Linux SysAdmin & DevOps

Nagios Plugin – CPU temp using lm_sensors and pysensors

Nagios - Plugin to check CPU temperature! I like to monitor every aspect of my linux servers and one of these aspects is the CPU temperature. Most common way to find out your CPU temperature for pretty much any linux distribution is to use the package lm_sensors. It’s quite simple to install it:


apt-get install lm-sensors


yum install lm_sensors


zypper install lm_sensors

For other distros you can check their official documentation, see what’s the default tool used to install packages.
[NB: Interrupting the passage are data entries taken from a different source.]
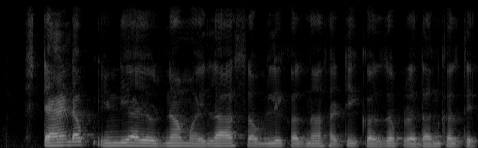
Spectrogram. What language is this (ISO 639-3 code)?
mar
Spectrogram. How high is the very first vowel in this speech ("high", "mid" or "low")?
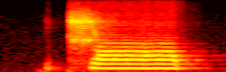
mid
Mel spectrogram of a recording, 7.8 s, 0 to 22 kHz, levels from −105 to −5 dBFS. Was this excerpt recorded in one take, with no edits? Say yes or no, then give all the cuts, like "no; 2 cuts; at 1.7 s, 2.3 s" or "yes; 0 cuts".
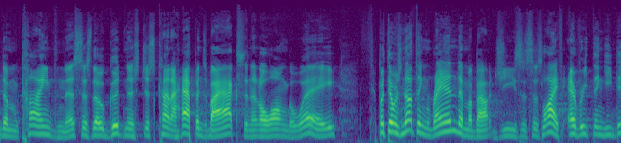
yes; 0 cuts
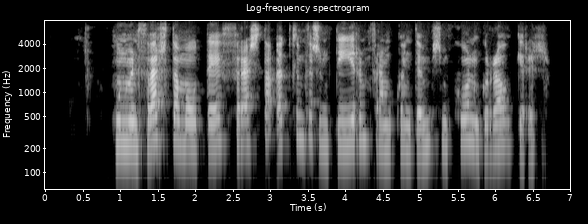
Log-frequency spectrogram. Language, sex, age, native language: Icelandic, female, 20-29, Icelandic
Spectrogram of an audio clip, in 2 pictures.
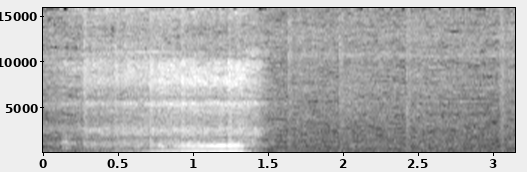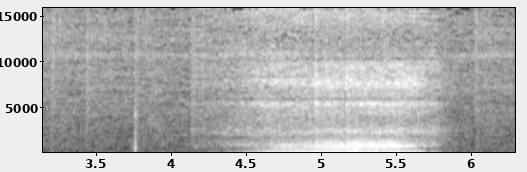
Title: CAT SNORING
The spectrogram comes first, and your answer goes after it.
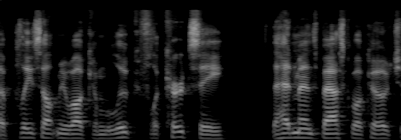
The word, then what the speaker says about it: Flockerzi: have to ask you, I feel like I'm saying it right if I say Flockerzi. There's kind of like a little T kind of thing that happens at the end there, even though there is no T.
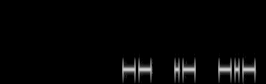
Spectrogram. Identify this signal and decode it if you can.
Morse code, heard as a keyed tone, about 30 wpm, spaced as for 22 wpm, 700 Hz. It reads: MAK
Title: 2x Character Spacing - Top 200 Words - 30wpm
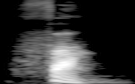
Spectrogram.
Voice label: "Fuh", Hebrew; hebrew introduction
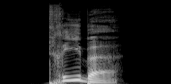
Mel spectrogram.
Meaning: first/third-person singular subjunctive II of treiben
- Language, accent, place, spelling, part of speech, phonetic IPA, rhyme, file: German, Germany, Berlin, triebe, verb, [ˈtʁiːbə], -iːbə, De-triebe.ogg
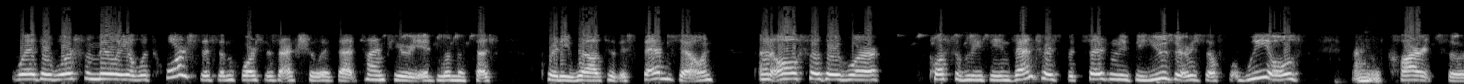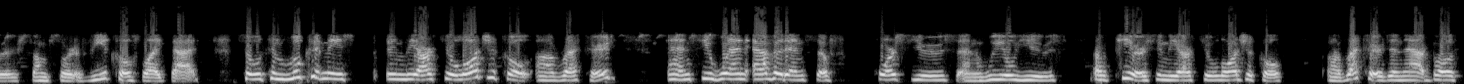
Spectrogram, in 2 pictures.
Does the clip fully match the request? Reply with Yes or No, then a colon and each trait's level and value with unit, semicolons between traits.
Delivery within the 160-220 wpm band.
No: average, 150 wpm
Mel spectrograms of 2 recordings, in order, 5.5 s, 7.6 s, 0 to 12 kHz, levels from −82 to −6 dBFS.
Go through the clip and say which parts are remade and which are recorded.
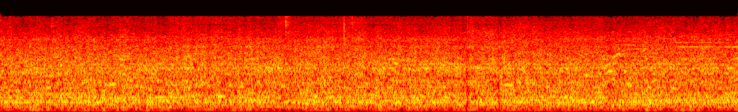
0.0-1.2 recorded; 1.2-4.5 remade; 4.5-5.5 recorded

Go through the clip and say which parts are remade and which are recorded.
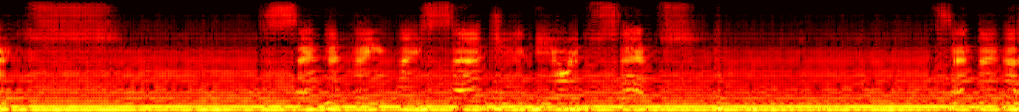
0.0-7.6 remade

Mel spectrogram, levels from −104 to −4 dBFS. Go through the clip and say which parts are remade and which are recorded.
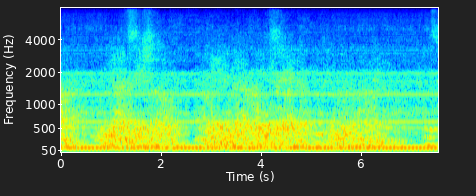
0.0-1.7 recorded; 1.7-5.5 remade; 5.5-7.5 recorded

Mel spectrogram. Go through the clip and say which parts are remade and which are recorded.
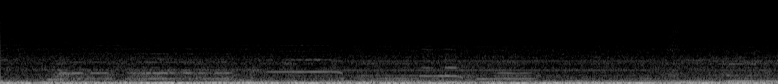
0.0-3.3 remade; 3.3-6.5 recorded; 6.5-7.1 remade; 7.1-7.8 recorded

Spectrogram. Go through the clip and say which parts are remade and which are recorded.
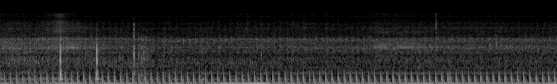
0.0-5.6 recorded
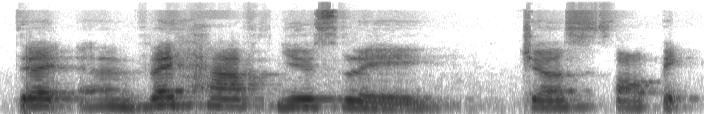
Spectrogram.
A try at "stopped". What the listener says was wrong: Stopped. Stop, not stop it. Stopped. Although there are some words that you have to pronounce the ed, but this is one of those words that you don't say the ed.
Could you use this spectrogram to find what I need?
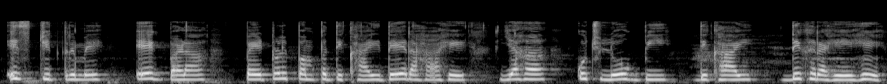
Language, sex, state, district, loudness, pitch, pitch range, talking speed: Hindi, female, Madhya Pradesh, Bhopal, -14 LUFS, 225 Hz, 215-240 Hz, 130 wpm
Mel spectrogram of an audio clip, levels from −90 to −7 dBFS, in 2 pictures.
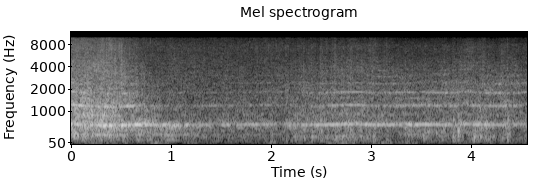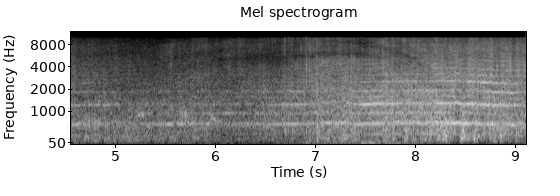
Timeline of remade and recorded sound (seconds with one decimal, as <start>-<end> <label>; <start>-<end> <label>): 0.0-9.1 recorded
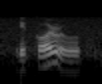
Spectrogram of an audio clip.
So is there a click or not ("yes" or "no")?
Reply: no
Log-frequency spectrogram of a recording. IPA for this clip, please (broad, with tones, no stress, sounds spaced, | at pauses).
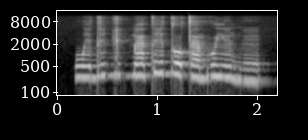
w i˨ d i˨˦ ɡ i˧ ɡ͡b ɛ̃˧ t i˦ d o˦˨ t ɛ̃˨ b u˨˦ j ĩ˧ b ĩ˨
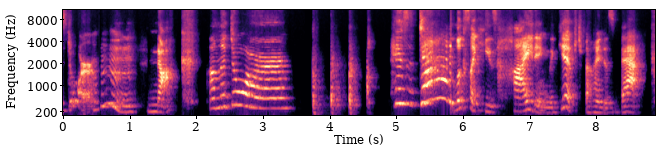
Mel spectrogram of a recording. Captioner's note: knocking sound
I was able to find a few bash scripts based on lm_sensors but most of them where only taking into consideration the temperature from a single core of the CPU. My approach is a little different. Most of my servers have 2 CPUs so I would like to know the temperature on any of them. Also, if let’s say the server has 4 CPUs, then I want to be able to run the exact same script and get the temperature for each of the 4 CPUs.

Because I was not able to find anything to suit my needs, I’ve decided to write my own nagios plugin, in Python, based on lm_sensors package and the python pysensors. You cand find the plugin here: check_cpu_temp.

As I said, you’ll need to install lmsensors package and the python module pysensors (pip install pysensors).

As for most programs on linux, running the plugin with -h (help) will display some basic usage instructions:

./check_cpu_temp -h

usage: check_cpu_temp [-h] [-w WARN] [-c CRIT]

Nagios plugin to check CPU(s) temperature(s)

optional arguments:
-h, --help show this help message and exit
-w WARN, --warn WARN Check temperature against a custom HIGH value
-c CRIT, --crit CRIT Check temperature against a custom CRIT value

Then simply run the plugin:


The output should be something like this:

OK - CPU(s) temperature(s): 29°C 33°C; high=80.0; crit=96.0

By default, if you run the pugin with no arguments, HIGH and CRIT temperatures are the default ones for your CPU(s). You can also use your own CUSTOM values if you like using the -w (warning) and -c (critical) arguments. Assuming you would want 50 degrees Celsius for HIGH and 60 degrees Celsius for CRIT, the syntax becomes this:

./check_cpu_temp -w 50 -c 60

I mostly use CentOS 7.x for my servers, so the example bellow is related to CentOS:

NRPE (nrpe.cfg):

command[check_cpu_temp]=/usr/bin/sudo /usr/lib64/nagios/plugins/check_cpu_temp $ARG1$

Nagios command definition (commands.cfg):

define command {
	command_name check_cpu_temp
	command_line $USER1$/check_nrpe -H $HOSTADDRESS$

Host service definition:

define service {
        use                             generic-service
        host_name                       srv1
        service_description             CPU Temperature
        check_command                   check_nrpe!check_cpu_temp!"-w 60 -c 75"
        notifications_enabled           1